Reverse Mortgage FAQs
- What is a reverse mortgage?
- Can I use the proceeds from my reverse mortgage for anything I like?
- Who are reverse mortgages designed for?
- Does the money from a reverse mortgage affect Social Security, Medicare or pension benefits?
- Will I ever owe more than my home is worth?
- What are the upfront costs associated with a reverse mortgage?
- If there are no payments, what responsibilities come with a reverse mortgage?
- Will the lender take my house?
- Can a reverse mortgage be taken out if there is already a mortgage on my home?
- Do my spouse and I both have to be 62?
- What type of homes won’t qualify for a reverse mortgage?
- Are there tax liabilities that come with my reverse mortgage proceeds?
- What about a home in a “living trust”?
- Can I deduct the interest charged on my loan for tax purposes?
- What is due when the loan is repaid?
- When does the loan become due and payable?
- Do I or my heirs have to sell the property to repay the loan?
- What does HECM Stand for?
A reverse mortgage is a government-insured program designed for homeowners 62 and older that have equity in their homes and want to eliminate their mortgage payments and/or receive supplementary income. Proceeds from a reverse mortgage can be accepted in either a lump sum or regular monthly payments.
Yes! You can use the money you receive from a reverse mortgage any way you like. Our customers regularly use their proceeds for medical bills, credit card debt, home remodels or college tuition for their children. There are no limits to what you can do, it’s your money!
Reverse mortgages are designed for homeowners at least 62 years of age with moderate to significant equity in their homes who want to eliminate their mortgage payments and/or receive additional cash. You can receive this cash either as a lump sum or a monthly payment, like income. There are a few reverse mortgage options from which to choose, we’ll help you find the right one for you.

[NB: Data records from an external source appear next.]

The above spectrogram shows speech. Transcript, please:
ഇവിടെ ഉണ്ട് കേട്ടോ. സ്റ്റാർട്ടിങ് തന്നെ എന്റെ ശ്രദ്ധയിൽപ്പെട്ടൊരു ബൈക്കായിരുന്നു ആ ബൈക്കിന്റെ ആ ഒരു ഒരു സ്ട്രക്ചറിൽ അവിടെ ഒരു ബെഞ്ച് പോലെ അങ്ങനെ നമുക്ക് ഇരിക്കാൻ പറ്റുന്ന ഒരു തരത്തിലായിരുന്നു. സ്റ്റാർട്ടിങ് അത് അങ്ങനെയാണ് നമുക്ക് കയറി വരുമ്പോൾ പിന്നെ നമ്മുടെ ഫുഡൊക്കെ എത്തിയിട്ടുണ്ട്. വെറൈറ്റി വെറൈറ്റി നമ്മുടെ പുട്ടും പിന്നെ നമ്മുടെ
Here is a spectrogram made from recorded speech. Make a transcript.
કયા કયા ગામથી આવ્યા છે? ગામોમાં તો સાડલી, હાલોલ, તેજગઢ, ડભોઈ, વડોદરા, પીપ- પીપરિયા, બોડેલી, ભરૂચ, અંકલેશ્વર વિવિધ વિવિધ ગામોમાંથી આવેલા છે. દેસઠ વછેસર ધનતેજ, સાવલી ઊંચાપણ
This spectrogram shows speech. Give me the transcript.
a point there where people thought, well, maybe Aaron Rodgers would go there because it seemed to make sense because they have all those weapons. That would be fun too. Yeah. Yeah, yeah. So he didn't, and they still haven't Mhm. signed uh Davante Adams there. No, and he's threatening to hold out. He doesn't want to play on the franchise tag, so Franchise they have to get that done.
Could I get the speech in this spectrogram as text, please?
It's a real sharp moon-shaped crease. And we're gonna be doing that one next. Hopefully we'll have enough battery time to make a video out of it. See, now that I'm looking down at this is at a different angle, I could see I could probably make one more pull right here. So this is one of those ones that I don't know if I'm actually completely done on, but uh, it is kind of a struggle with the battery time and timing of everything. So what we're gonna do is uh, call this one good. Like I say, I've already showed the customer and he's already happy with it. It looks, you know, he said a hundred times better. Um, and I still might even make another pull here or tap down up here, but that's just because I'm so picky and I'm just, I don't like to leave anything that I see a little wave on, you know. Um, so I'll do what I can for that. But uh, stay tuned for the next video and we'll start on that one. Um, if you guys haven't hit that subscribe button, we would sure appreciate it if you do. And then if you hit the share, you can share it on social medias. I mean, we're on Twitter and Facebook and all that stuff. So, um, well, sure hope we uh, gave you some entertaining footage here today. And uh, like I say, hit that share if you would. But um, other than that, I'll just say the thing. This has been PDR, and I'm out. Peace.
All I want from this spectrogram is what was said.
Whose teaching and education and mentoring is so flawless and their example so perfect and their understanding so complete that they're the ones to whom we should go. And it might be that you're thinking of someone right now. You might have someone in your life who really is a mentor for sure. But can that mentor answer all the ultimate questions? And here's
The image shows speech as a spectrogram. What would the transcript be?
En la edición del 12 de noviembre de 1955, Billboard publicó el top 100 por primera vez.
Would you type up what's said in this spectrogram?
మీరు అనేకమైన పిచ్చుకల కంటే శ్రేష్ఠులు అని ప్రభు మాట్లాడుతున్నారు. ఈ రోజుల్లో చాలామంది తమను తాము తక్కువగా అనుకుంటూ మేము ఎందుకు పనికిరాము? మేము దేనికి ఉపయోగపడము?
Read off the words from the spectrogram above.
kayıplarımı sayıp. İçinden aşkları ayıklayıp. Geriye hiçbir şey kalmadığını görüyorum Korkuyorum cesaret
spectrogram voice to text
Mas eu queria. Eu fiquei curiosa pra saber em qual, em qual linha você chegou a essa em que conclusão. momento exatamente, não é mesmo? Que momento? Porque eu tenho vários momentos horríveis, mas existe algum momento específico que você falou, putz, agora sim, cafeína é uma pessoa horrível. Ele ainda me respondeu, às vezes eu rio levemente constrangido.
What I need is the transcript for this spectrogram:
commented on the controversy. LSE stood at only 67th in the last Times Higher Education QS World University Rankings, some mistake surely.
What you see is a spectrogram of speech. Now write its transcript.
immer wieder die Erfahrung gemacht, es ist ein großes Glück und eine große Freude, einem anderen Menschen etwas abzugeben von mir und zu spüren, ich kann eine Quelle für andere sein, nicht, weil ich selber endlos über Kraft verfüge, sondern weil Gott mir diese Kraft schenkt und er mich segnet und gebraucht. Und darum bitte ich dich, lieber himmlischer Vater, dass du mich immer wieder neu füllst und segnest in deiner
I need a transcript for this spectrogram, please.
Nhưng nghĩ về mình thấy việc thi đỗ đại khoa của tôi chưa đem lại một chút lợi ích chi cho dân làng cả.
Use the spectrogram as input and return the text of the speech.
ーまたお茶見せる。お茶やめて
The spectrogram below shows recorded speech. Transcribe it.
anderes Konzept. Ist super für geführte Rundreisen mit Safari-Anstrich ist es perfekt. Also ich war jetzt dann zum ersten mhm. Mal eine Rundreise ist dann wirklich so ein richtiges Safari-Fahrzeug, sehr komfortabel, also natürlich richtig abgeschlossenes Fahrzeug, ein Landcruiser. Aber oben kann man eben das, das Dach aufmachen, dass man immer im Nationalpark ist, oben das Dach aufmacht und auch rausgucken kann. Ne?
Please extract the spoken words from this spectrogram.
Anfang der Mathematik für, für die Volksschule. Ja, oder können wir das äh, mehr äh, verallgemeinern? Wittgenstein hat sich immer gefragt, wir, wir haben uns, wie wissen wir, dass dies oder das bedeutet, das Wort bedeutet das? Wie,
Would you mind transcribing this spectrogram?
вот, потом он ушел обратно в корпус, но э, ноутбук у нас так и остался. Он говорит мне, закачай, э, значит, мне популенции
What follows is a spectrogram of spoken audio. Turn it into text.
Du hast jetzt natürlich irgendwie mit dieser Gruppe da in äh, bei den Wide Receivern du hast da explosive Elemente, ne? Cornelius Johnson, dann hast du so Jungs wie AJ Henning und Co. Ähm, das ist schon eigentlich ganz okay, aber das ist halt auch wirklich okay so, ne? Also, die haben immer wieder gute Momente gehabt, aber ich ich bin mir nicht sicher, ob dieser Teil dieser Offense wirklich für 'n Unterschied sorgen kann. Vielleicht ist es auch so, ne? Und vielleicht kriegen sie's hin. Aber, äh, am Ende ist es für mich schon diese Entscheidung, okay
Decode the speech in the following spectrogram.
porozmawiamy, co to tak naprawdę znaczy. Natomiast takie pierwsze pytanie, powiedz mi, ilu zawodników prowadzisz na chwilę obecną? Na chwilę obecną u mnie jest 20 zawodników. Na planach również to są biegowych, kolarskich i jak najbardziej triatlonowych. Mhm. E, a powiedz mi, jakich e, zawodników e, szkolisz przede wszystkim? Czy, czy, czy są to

The proceeds from a reverse mortgage do not affect these benefits although it can affect Medicaid and Supplemental Security Income. We recommend that you consult your financial advisor.
No, you will never owe more than the home is worth, regardless of the loan balance. Once the last owner(s) passes away or moves out of the home permanently, the heirs can sell the property and pay off the existing mortgage balance or they can refinance the property. If the heirs choose to keep the property, they will have to refinance the entire amount of the existing mortgage balance regardless of home’s appraised value. Heirs can buy the property for less, up to 95% of the current appraised value of the home.
The good news is just about all the costs can be financed as part of your new reverse mortgage, including origination fee, closing costs, and charges incurred by the title and escrow companies. The only out-of-pocket expenses you must pay during the actual process is the counseling fee and our upfront appraisal deposit. Counseling fees are approximately $125 (NOTE: Counseling fees are charged by an independent counselor, not Crestline Funding).
The first obligation is to enjoy taking advantage of your hard-earned equity. But, just like your original mortgage, you are required to pay your property taxes, keep current on your homeowner’s insurance , and maintain the home. You are also required to notify the lender if you will be away from the property for an extended period of time.
No, the title remains in your name as long as taxes and insurance are kept current and the property is maintained properly. In rare circumstances the loan servicer or FHA may be required to foreclose if you fail to meet your reverse mortgage obligations.
Definitely! Any existing mortgages will be paid off at closing. Then you’re free to enjoy the financial freedom that comes along with eliminating your mortgage payment. You are still responsible for maintaining the property, paying property taxes and insurance.
Yes. Both you and your spouse need to be at least 62 to qualify.
Vacation homes or other secondary residences and rental properties of more than four units do not qualify. But if you’re looking to get cash out of a property you don’t use as your primary residence, Crestline Funding has mortgage options available for that, too.
Currently, there are no tax disadvantages to getting a reverse mortgage. The IRS treats monies received from a reverse mortgage to be loan advances and not taxable income. We recommend a tax advisor for specific questions.
A homeowner who has put the home in a living trust can usually take out a reverse mortgage, subject to review of the trust documents.
Unfortunately, interest is not deductible until you pay the reverse mortgage. You should consult a tax advisor for detailed tax advice.
The borrower will pay back the cash advances they have received plus accumulated interest and any upfront costs that were financed initially will also be added to the loan balance.
Nothing is due on the loan until the last remaining borrower sells the property, permanently leaves the home, or passes away. Until then, you can live in the home without making any payments to the lender.
No, repayment can be accomplished by refinancing the existing reverse mortgage to a conventional mortgage loan. The choice is yours/theirs to make! If your heirs sell the property and the proceeds exceed the amount of the home, they can keep the difference. For cases where the proceeds are not sufficient to pay off the loan, then the bank absorbs the difference. If your heirs choose to keep the property, they will have to refinance the entire amount of the existing mortgage balance regardless of home’s appraised value. In cases where a refinance is necessary, Crestline Funding is here to help make that happen.
Home Equity Conversion Mortgage